The Wrangler's newfound civility begins with a frame that's twice as stiff in bending and 50 percent stiffer torsionally compared with the 2006 model's, a wheelbase that's two inches longer, and a track that's 3.5 inches wider. Black plastic fender flares in place of body-color flares help disguise the fact that the Wrangler is nearly half a foot wider overall. The additional width results in a more surefooted vehicle with more room for shoulders and hips, plus space for the new, seat-mounted side air bags to deploy. The longer wheelbase allowed chief engineer Jim Issner to position the fuel tank ahead of the rear axle, a crash-regulation necessity, and it also translates to a better ride and a bit more rear-seat legroom. Overall cargo volume with the rear seats folded grows by thirteen cubic feet, to 56.5 cubic feet, and with the rear seats upright there's still 17.1 cubic feet, eight more than before.
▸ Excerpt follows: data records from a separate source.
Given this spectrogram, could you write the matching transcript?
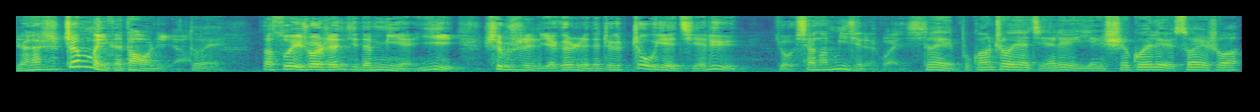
原来是这么一个道理啊！对，那所以说，人体的免疫是不是也跟人的这个昼夜节律有相当密切的关系？对，不光昼夜节律、饮食规律，所以说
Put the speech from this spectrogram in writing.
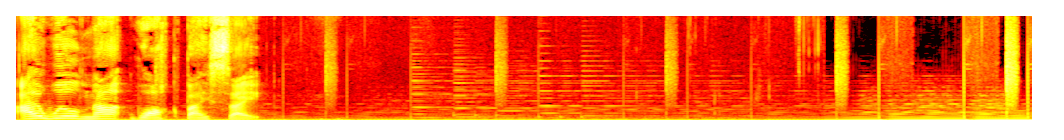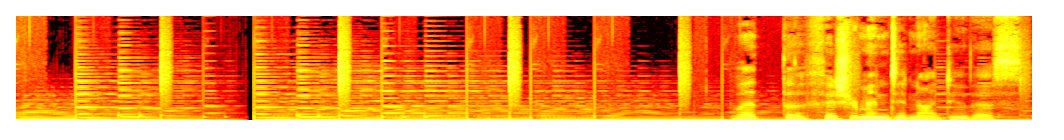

The vehicle's increased width didn't seem to be a liability when I threaded my way through some of the tighter off-roading situations, but miles of elephant grass and narrow two-tracks lined with gnarly trees and shrubs badly scratched the body sides of our Wranglers.
The five-passenger Wrangler Unlimited inhabits its own new market niche: the four-door convertible. (The 2004-06 long-wheelbase, two-door Wrangler heads into automotive history, ceding the Unlimited badge to the new four-door.) Its 116.0-inch wheelbase is up twenty inches over the standard model and thirteen inches over the previous Unlimited. There's 86.5 cubic feet of cargo space if the rear seats are folded and 46.0 cubic feet when they're in place. The rear seats aren't stretch-out roomy, but they made for a decent viewing perch for a five-hour safari drive.
Jeep wisely ditched the old four-cylinder engine, which was altogether inadequate for pavement use. The in-line six is gone, too, replaced by Chrysler's stalwart 3.8-liter V-6, here making 205 hp and 240 lb-ft of torque. Jeep purists might find it difficult to wrap their heads around the notion of a minivan engine, but the demise of the old 4.0-liter lump is hardly worth misty eyes. They'd do better to complain about the lack of an optional five-speed automatic (a four-speed is offered), but at least the manual has six forward speeds.
Jeep beefed up the Wrangler's solid front and rear axles, key components of its off-road arsenal, for the top-of-the-line Rubicon, which was the only trim level--of both long- and short-wheelbase vehicles--that we drove in Zambia. The suspension links, coil springs, and recirculating-ball steering of all models have been massaged, and now when you're in the new Wrangler, you feel like you're driving a real vehicle rather than piloting a small farm tractor. This effect is, unsurprisingly, magnified in the four-door.